Archbishop Wilton D. Gregory has presided over this ritual of prayer and reflection in Atlanta three times, as auxiliary bishops were ordained for the growing archdiocese. Throughout most of the evening, Archbishop Gregory was seated in the cathedra, flanked by Deacons Alfred Mitchell and Bill O’Donoghue, while Bishop-designate Konzen sat opposite him beside his new colleague, Bishop Bernard E. Shlesinger III, auxiliary bishop of Atlanta.

“A son of Mary”

Following the archbishop’s homily, Bishop Konzen stood at the altar to take the oath of fidelity, a profession of allegiance to the Catholic Church and all of its teachings, as well as fidelity and loyalty to the pope. Both he and Archbishop Gregory signed the text.

The archbishop then blessed the ring, miter and crosier, items which “must remind him and all of us of the mission of Jesus that he will exercise within the church, not for his own glory but for the building up the body of Christ in north and central Georgia.”

“(Bishop Konzen) is no stranger to this community and he is deeply loved and admired for his long and faithful service to the Marist community, many of whom have gathered this evening to join their prayers for him with the prayer of the church at this vesper moment,” Archbishop Gregory said.

Calling the new bishop a “son of Mary,” Archbishop Gregory said the local Catholic community “gladly embrace(s) him in our prayers that the Mother of God, who gave the world her Son, will accompany her son, Joel, in this new mission.”

Commenting on the evening prayer service, the archbishop said, “The cosmic sun will set in a few short minutes, but may Joel’s service to Christ’s church continue to bring greater brilliance and peace to all those that he will serve and plant a deeper spirit of hope and love within his own heart each day.”

Following the intercessory prayers, Bishop Konzen spoke and thanked Archbishop Gregory and Bishop Shlesinger for their “guidance and good will.”

The preparation time for his ordination has caused him to reflect on his life as a priest for nearly 39 years and as a member of the Society of Mary for 42 years.

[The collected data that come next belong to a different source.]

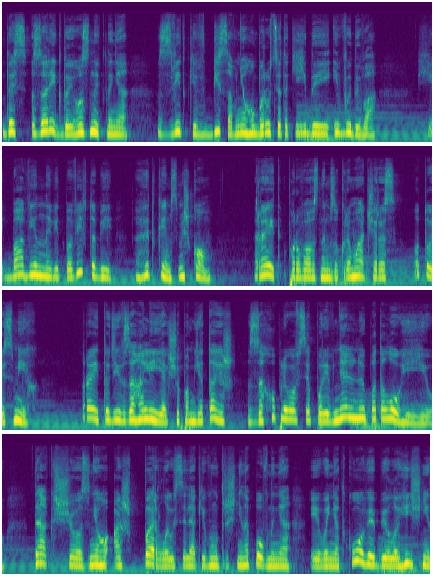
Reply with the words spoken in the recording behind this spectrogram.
десь за рік до його зникнення, звідки в біса в нього беруться такі ідеї і видива. Хіба він не відповів тобі гидким смішком? Рейд порвав з ним, зокрема, через отой сміх. Рейд тоді, взагалі, якщо пам'ятаєш, захоплювався порівняльною патологією, так що з нього аж перли усілякі внутрішні наповнення і виняткові біологічні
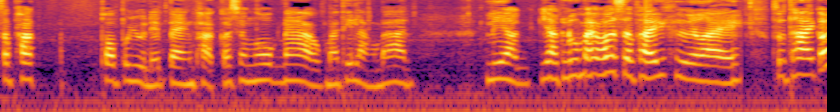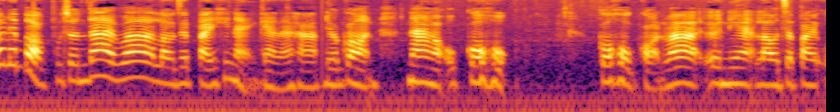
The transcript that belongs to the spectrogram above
สักพักพอไปอยู่ในแปลงผักก็ชะโงกหน้าออกมาที่หลังบ้านเรียกอยากรู้ไหมว่าเซอร์ไพรส์คืออะไร สุดท้ายก็ได้บอกปูจนได้ว่าเราจะไปที่ไหนกันนะคะ เดี๋ยวก่อนนางอะโกหกโกหกก่อนว่าเออเนี่ยเราจะไปโอ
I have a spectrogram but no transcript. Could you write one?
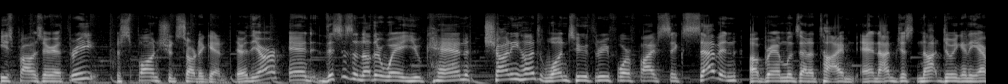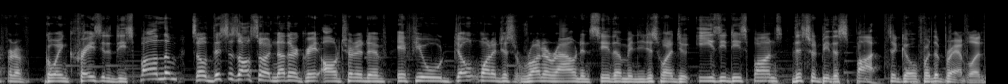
East Province Area 3, the spawn should start again. There they are. And this is another way you can shiny hunt one, two, three, four, five, six, seven uh, Bramblins at a time. And I'm just not doing any effort of going crazy to despawn them. So this is also another great alternative if you don't want to just run around and see them and you just want to do easy despawns. This would be the spot to go for the Bramblin.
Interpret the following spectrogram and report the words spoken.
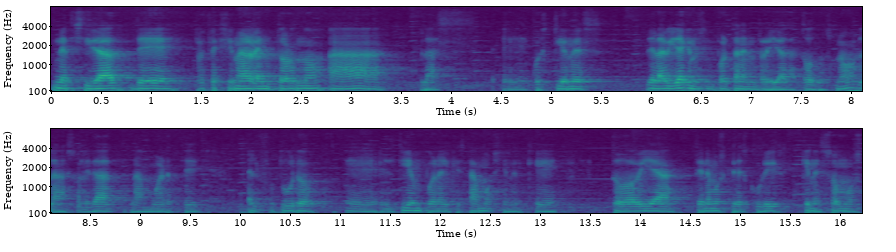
necesidad de reflexionar en torno a las eh, cuestiones de la vida que nos importan en realidad a todos, ¿no? La soledad, la muerte, el futuro, eh, el tiempo en el que estamos y en el que todavía tenemos que descubrir quiénes somos.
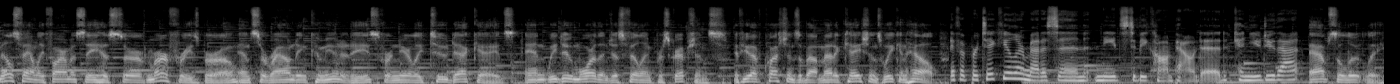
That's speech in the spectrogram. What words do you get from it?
Mills Family Pharmacy has served Murfreesboro and surrounding communities for nearly two decades, and we do more than just filling prescriptions. If you have questions about medications, we can help. If a particular medicine needs to be compounded, can you do that? Absolutely.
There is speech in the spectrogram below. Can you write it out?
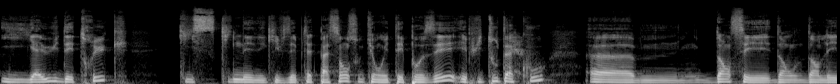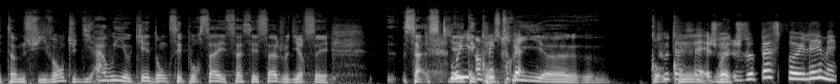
il y a eu des trucs qui qui, qui faisaient peut-être pas sens ou qui ont été posés. Et puis tout à coup euh, dans ces dans dans les tomes suivants tu te dis ah oui ok donc c'est pour ça et ça c'est ça. Je veux dire c'est ça ce qui a été construit euh, tout à fait. Je, veux, je veux pas spoiler, mais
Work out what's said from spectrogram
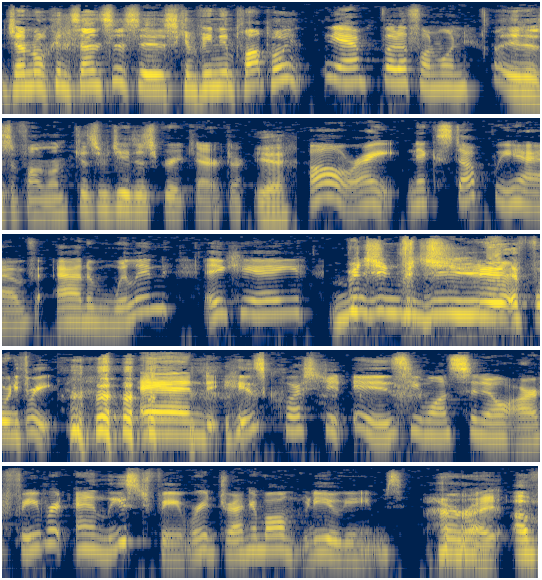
General consensus is convenient plot point? Yeah, but a fun one. It is a fun one because Vegeta's a great character. yeah. All right. Next up, we have Adam Willen, aka Virgin Vegeta 43. and his question is he wants to know our favorite and least favorite Dragon Ball video games. All right. Of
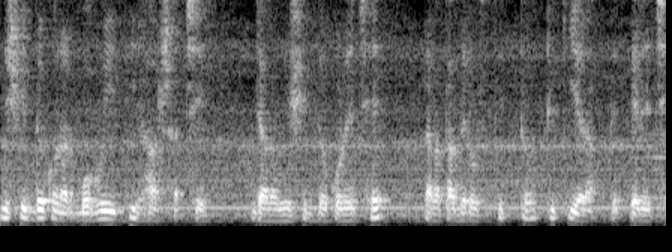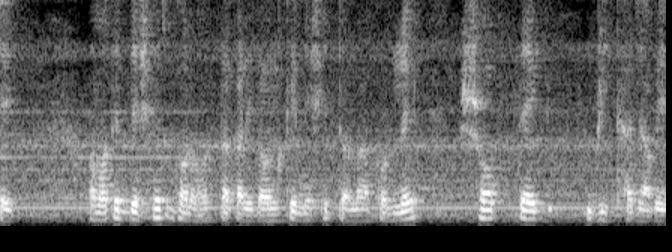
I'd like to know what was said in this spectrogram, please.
নিষিদ্ধ করার বহু ইতিহাস আছে। যারা নিষিদ্ধ করেছে, তারা তাদের অস্তিত্ব টিকিয়ে রাখতে পেরেছে। আমাদের দেশের গণহত্যাকারী দলকে নিষিদ্ধ না করলে সব ত্যাগ বৃথা যাবে।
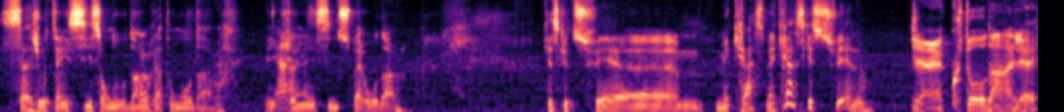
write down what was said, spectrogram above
S'ajoute ainsi son odeur à ton odeur et crée Yes. ainsi une super odeur. Qu'est-ce que tu fais, euh... Mécrasse? Mécrasse, qu'est-ce que tu fais là? J'ai un couteau dans l'œil.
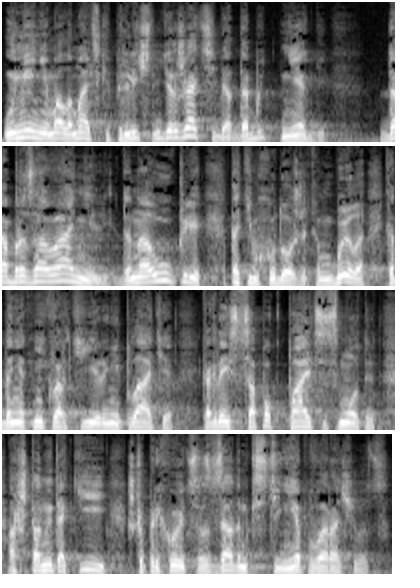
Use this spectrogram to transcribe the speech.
Умение маломальски прилично держать себя добыть негде. Да образование ли, да наук ли таким художникам было, когда нет ни квартиры, ни платья, когда из сапог пальцы смотрят, а штаны такие, что приходится задом к стене поворачиваться.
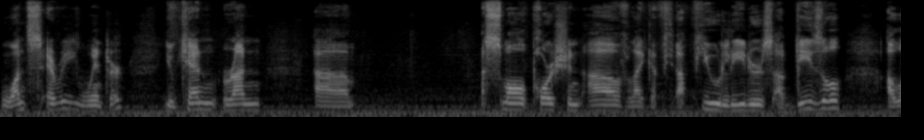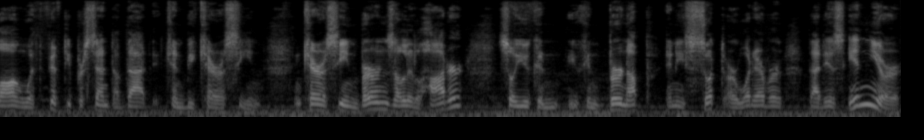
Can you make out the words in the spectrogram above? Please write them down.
once every winter you can run um, a small portion of like a, a few liters of diesel along with 50% of that it can be kerosene. And kerosene burns a little hotter, so you can you can burn up any soot or whatever that is in your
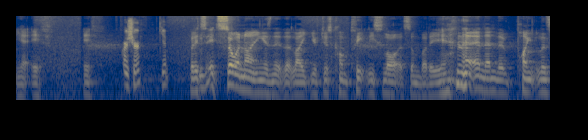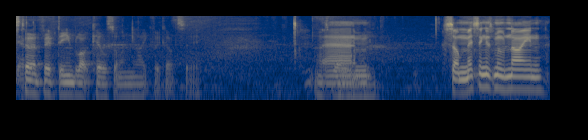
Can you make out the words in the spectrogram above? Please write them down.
Yeah, if, if. For sure. Yep. But it's it's so annoying, isn't it, that like you've just completely slaughtered somebody, and then the pointless Yeah. turn fifteen block kills someone. You're like, for God's sake. Um. So missing is move nine.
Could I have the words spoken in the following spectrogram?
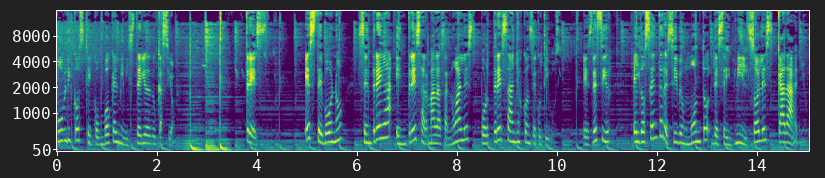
públicos que convoca el Ministerio de Educación. 3. Este bono se entrega en tres armadas anuales por tres años consecutivos. Es decir, el docente recibe un monto de 6.000 soles cada año.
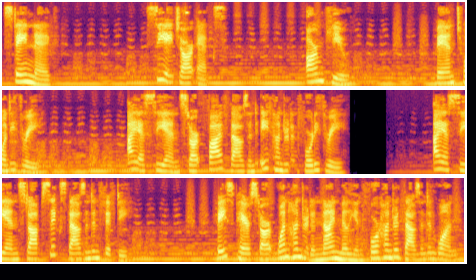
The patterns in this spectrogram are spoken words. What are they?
Stain neg. CHRX. ARM Q. Band 23. ISCN start 5843. ISCN stop 6050. Base pair start 109,400,001.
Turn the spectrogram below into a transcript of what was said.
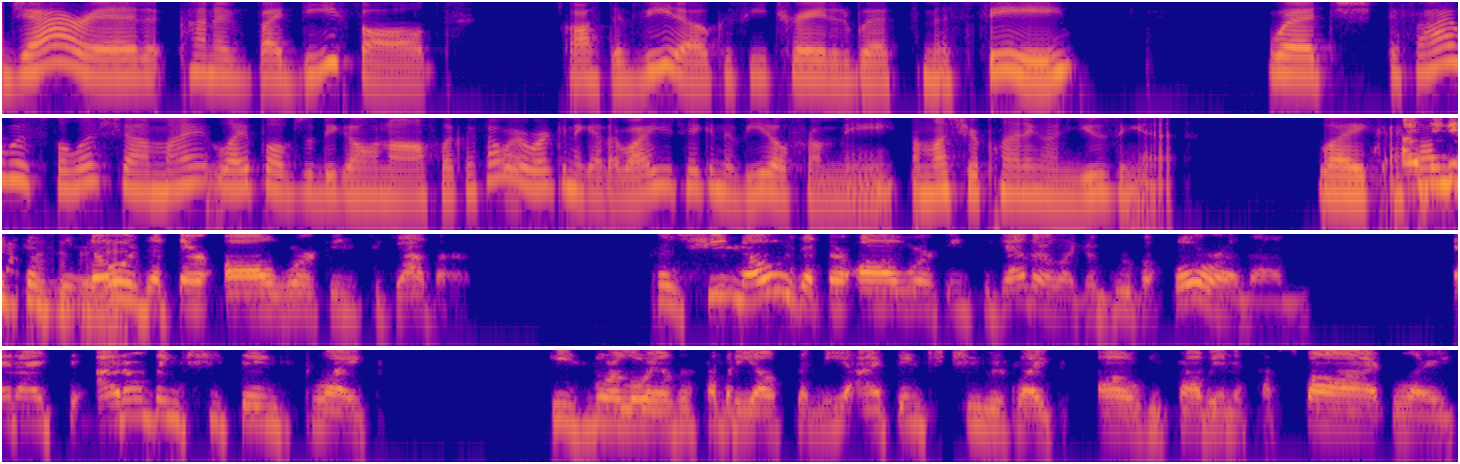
Jared, kind of by default, got the veto because he traded with Miss Fee. Which, if I was Felicia, my light bulbs would be going off. Like, I thought we were working together. Why are you taking the veto from me? Unless you're planning on using it. Like, I, I think it's because he knows that they're all working together. Because she knows that they're all working together, like a group of four of them. And I, th- I don't think she thinks like he's more loyal to somebody else than me. I think she was like, oh, he's probably in a tough spot. Like,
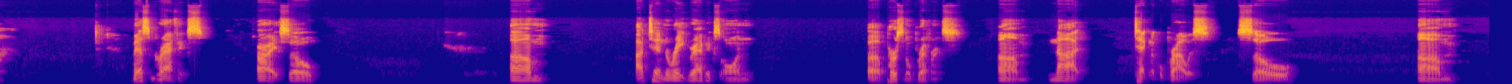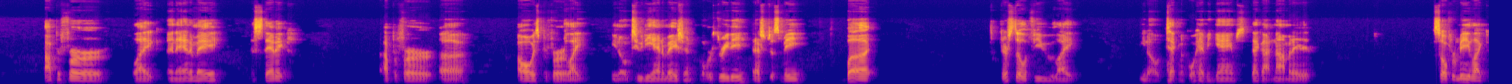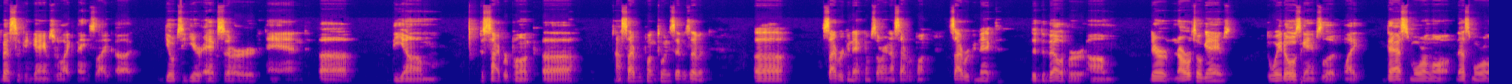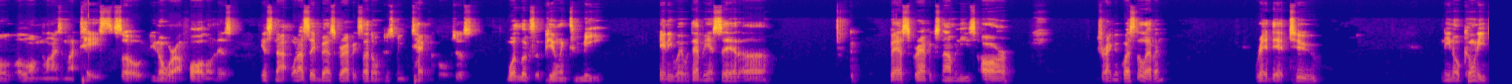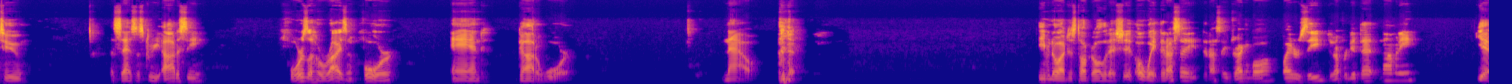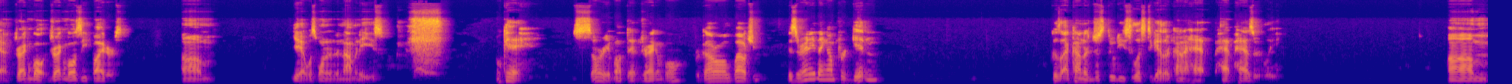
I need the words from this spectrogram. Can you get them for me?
best graphics. All right, so um, I tend to rate graphics on uh, personal preference, um, not technical prowess. So, um, I prefer like an anime aesthetic. I prefer, uh, I always prefer like you know 2D animation over 3D. That's just me. But there's still a few like you know technical heavy games that got nominated. So for me, like the best looking games are like things like uh, Guilty Gear Xrd and uh, the um the Cyberpunk uh not Cyberpunk 2077 uh CyberConnect. I'm sorry, not Cyberpunk. CyberConnect, the developer. Um, their Naruto games, the way those games look, like that's more along that's more along the lines of my taste. So you know where I fall on this. It's not when I say best graphics, I don't just mean technical, just what looks appealing to me. Anyway, with that being said, uh, the best graphics nominees are Dragon Quest XI, Red Dead 2, Ni no Kuni 2, Assassin's Creed Odyssey, Forza Horizon 4, and God of War. Now, even though I just talked all of that shit. Oh wait, did I say did I say Dragon Ball Fighter Z? Did I forget that nominee? Yeah, Dragon Ball Dragon Ball Z Fighters. Um, yeah, was one of the nominees. Okay, sorry about that, Dragon Ball. Forgot all about you. Is there anything I'm forgetting? Because I kind of just threw these lists together, kind of hap- haphazardly. Um,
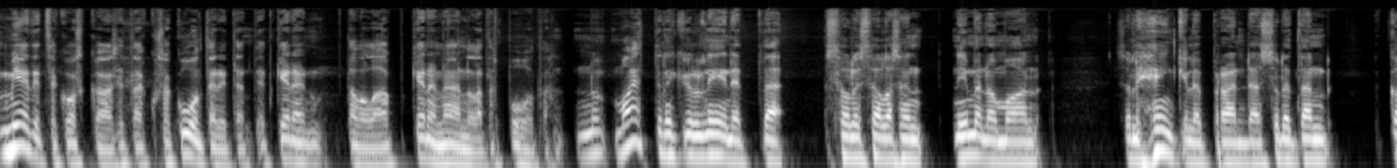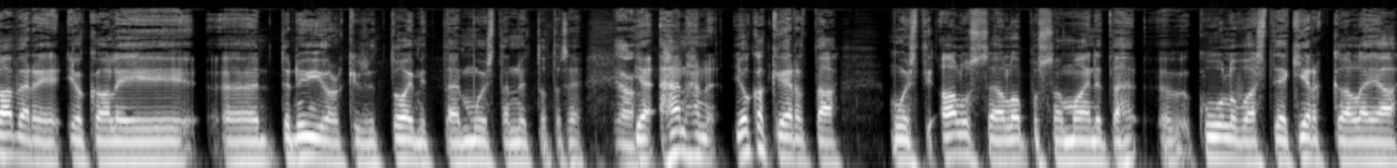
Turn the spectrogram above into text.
mietit sä koskaan sitä, kun sä kuuntelit, että, että kenen, tavallaan, kenen äänellä tässä puhutaan? No mä ajattelin kyllä niin, että se oli sellaisen nimenomaan, se oli henkilöbrändäys. Se oli tämän kaveri, joka oli äh, The New Yorkin toimittaja, en muista nyt tota se. Joo. Ja hänhän joka kerta muisti alussa ja lopussa mainita äh, kuuluvasti ja kirkkaalla ja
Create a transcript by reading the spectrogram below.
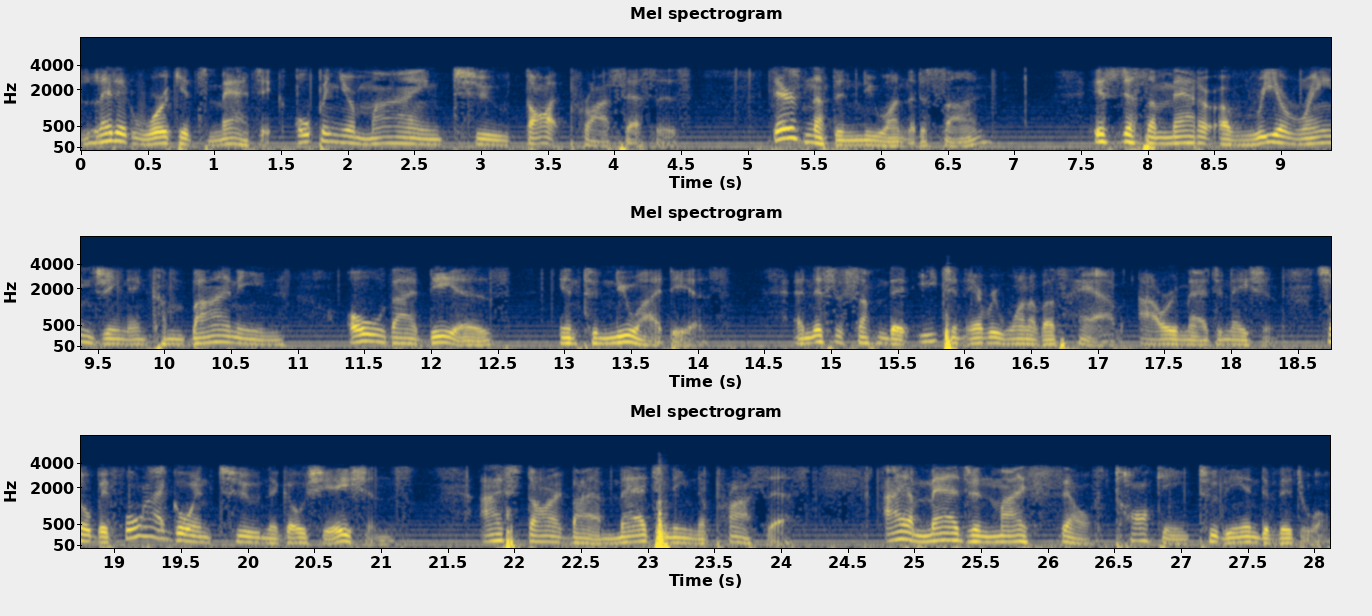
Let it work its magic. Open your mind to thought processes. There's nothing new under the sun. It's just a matter of rearranging and combining old ideas into new ideas. And this is something that each and every one of us have, our imagination. So before I go into negotiations, I start by imagining the process. I imagine myself talking to the individual.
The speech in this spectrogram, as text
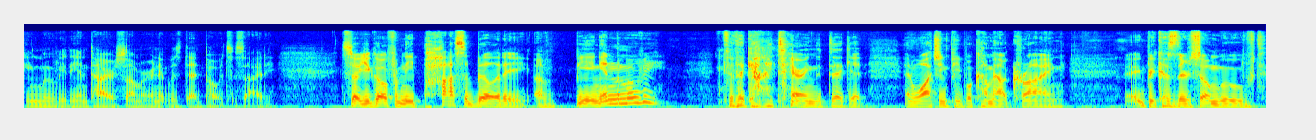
movie the entire summer, and it was Dead Poet Society. So you go from the possibility of being in the movie to the guy tearing the ticket and watching people come out crying because they're so moved,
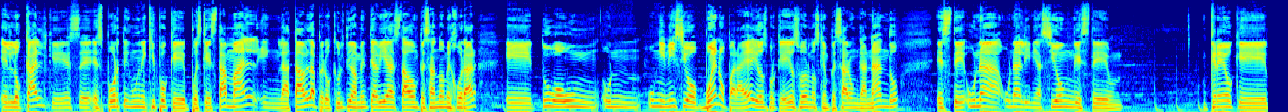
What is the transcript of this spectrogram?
el, local, que es eh, Sporting, un equipo que pues que está mal en la tabla, pero que últimamente había estado empezando a mejorar, eh, tuvo un, un, inicio bueno para ellos, porque ellos fueron los que empezaron ganando. Este, una, una alineación, este, creo que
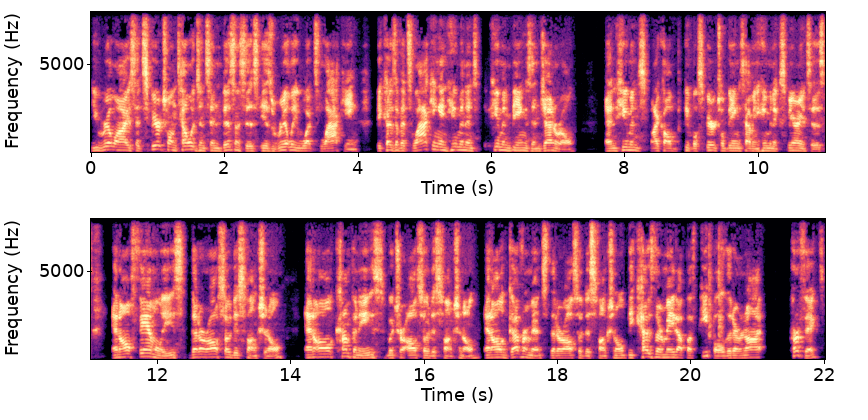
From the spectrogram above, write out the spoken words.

At the age of 67, he never thought he would be making new life promises, he said with a smile, but could simply concentrate on keeping the ones he had made long ago.

“I am glad that the Holy Spirit led me to discern a call to service in the church early in my life and that after that I was supported by many, many good people, including so many here tonight,” he said.

His episcopal motto is “Be merciful, and with a cheerful heart,” taken from Romans 12:8.

Bishop Konzen said this spiritual touchstone is rooted in the tradition of the church and of the Society of Mary.

“When that mercy is the soul of my ministry, I am to do it without complaint, resentment, or hesitation—in other words, to do it cheerfully, even joyfully.”